Year Published: 2015

My Rating:★★★★☆

I loved this first volume in this new graphic novel (or comic? I’m still not sure about these labels) series. It takes place in a world where patriarchy rules all…and you may think, wait. Isn’t that the world we already live in?

Yes.

And no.

Because this graphic novel takes place in a world where patriarchy is in the EXTREME. Women who have been “disobedient” or have presented any traits that may go against the male-vision of what they consider to be a perfect woman are sent to what is called “Bitch Planet”. It is LITERALLY a whole planet dedicated to keeping the women they deem disobedient off of planet Earth.

I seriously hope that this is not the future of Earth because although it makes for an interesting read, I would not want this to happen in real life (as I’m sure every other woman wouldn’t want it happening as well).
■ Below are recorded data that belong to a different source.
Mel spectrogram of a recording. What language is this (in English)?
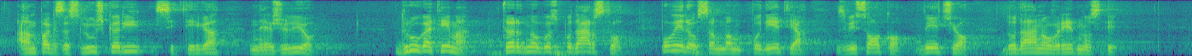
Slovenian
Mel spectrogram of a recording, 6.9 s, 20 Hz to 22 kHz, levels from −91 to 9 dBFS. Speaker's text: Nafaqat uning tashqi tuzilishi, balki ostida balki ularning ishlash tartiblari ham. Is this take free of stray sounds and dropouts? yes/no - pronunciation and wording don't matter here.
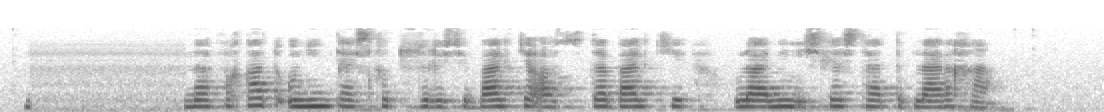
yes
I don’t want to go too much into the plot, but I will say that it is thought-provoking, funny, and at times, even heart-breaking. We, in an Orange is the New Black type of style, get to know individual inmates on Bitch Planet and how they will play a role in the overall story arc. We also get to see the society of this futuristic universe and how men control every aspect of it, which was pretty sickening.

Overall I really enjoyed this first volume. The art is fantastic and the story is intriguing as well. I can’t wait to read the next volume coming out at the end of this month.

Find this book elsewhere: Goodreads Amazon Book Depository